        and @Configuration["TestApp:Settings:KeyVaultMessage"]</h1>
    

    You access the value of the Key Vault reference TestApp:Settings:KeyVaultMessage in the same way as for the configuration value of TestApp:Settings:Message.

Grant your app access to Key Vault

Azure App Configuration won't access your key vault. Your app will read from Key Vault directly, so you need to grant your app read access to the secrets in your key vault. This way, the secret always stays with your app. The access can be granted using either a Key Vault access policy or Azure role-based access control.

You use DefaultAzureCredential in your code above. It's an aggregated token credential that automatically tries a number of credential types, like EnvironmentCredential, ManagedIdentityCredential, SharedTokenCacheCredential, and VisualStudioCredential. For more information, see DefaultAzureCredential Class. You can replace DefaultAzureCredential with any credential type explicitly. However, using DefaultAzureCredential enables you to have the same code that runs in both local and Azure environments. For example, you grant your own credential access to your key vault. DefaultAzureCredential automatically falls back to SharedTokenCacheCredential or VisualStudioCredential when you use Visual Studio for local development.

Alternatively, you can set the AZURE_TENANT_ID, AZURE_CLIENT_ID, and AZURE_CLIENT_SECRET environment variables, and DefaultAzureCredential will use the client secret you have via the EnvironmentCredential to authenticate with your key vault. After your app is deployed to an Azure service with managed identity enabled, such as Azure App Service, Azure Kubernetes Service, or Azure Container Instance, you grant the managed identity of the Azure service permission to access your key vault. DefaultAzureCredential automatically uses ManagedIdentityCredential when your app is running in Azure. You can use the same managed identity to authenticate with both App Configuration and Key Vault. For more information, see How to use managed identities to access App Configuration.

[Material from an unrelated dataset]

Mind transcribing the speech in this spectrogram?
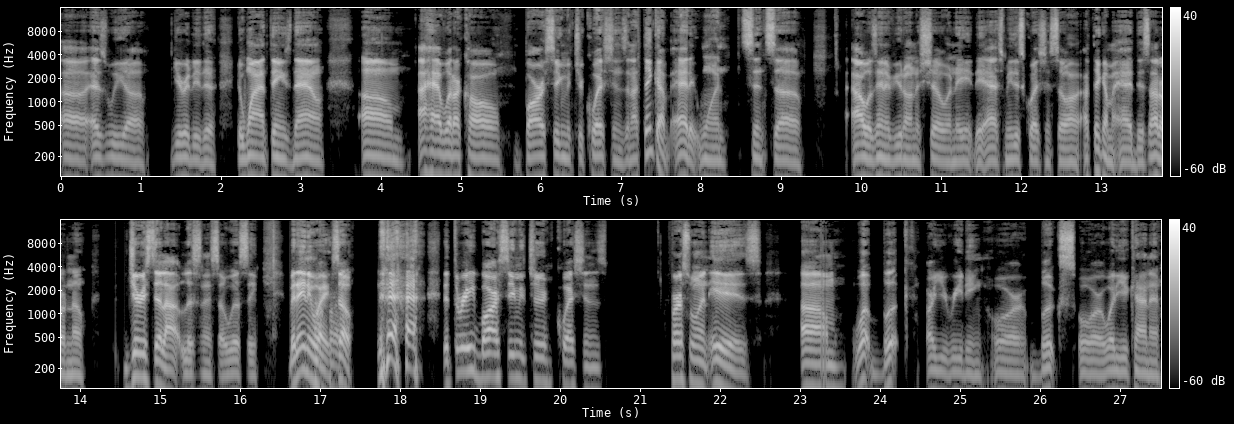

Build and run the app locally

  1. To build the app by using the .NET Core CLI, run the following command in the command shell:

    dotnet build
    
  2. After the build is complete, use the following command to run the web app locally:

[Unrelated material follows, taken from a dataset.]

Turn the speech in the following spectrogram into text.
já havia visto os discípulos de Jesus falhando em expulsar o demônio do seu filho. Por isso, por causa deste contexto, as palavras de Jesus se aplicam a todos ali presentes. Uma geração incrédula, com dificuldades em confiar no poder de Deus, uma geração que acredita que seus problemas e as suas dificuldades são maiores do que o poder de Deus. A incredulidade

    dotnet run
    
  3. Open a browser window, and go to http://localhost:5000, which is the default URL for the web app hosted locally.

    Quickstart local app launch

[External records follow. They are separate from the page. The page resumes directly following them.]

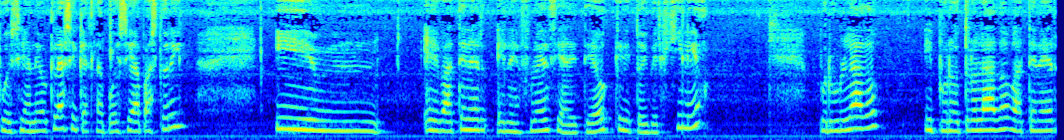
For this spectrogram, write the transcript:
poesía neoclásica es la poesía pastoril y eh, va a tener la influencia de Teócrito y Virgilio, por un lado, y por otro lado va a tener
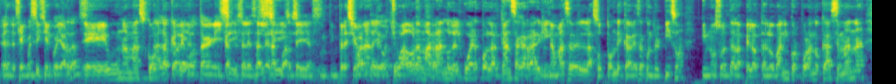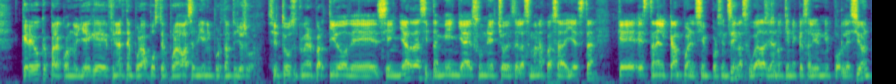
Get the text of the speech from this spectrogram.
¿El de 55 yardas? Eh, una más corta que rebota y casi se le sale, era cuarta y diez. Impresionante. Jugador amarrándole el cuerpo, la alcanza a agarrar y nada más se ve el azotón de cabeza contra el piso y no suelta la pelota. Lo van incorporando cada semana creo que para cuando llegue final temporada, postemporada va a ser bien importante Josh Gordon. Sí, tuvo su primer partido de 100 yardas y también ya es un hecho desde la semana pasada y esta que está en el campo en el 100% de las jugadas, ya no tiene que salir ni por lesión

Clean up resources

If you do not want to continue using the resources created in this article, delete the resource group you created here to avoid charges.

Important

Deleting a resource group is irreversible. The resource group and all the resources in it are permanently deleted. Make sure that you don't accidentally delete the wrong resource group or resources. If you created the resources for this article inside a resource group that contains other resources you want to keep, delete each resource individually from its respective pane instead of deleting the resource group.

  1. Sign in to the Azure portal, and select Resource groups.
  2. In the Filter by name box, enter the name of your resource group.
  3. In the result list, select the resource group name to see an overview.
  4. Select Delete resource group.
  5. You're asked to confirm the deletion of the resource group. Enter the name of your resource group to confirm, and select Delete.

After a few moments, the resource group and all its resources are deleted.

Next steps

In this tutorial, you created a key in App Configuration that references a secret stored in Key Vault. To learn how to automatically reload secrets and certificates from Key Vault, continue to the next tutorial:

To learn how to use Managed Identity to streamline access to App Configuration and Key Vault, refer to the following tutorial: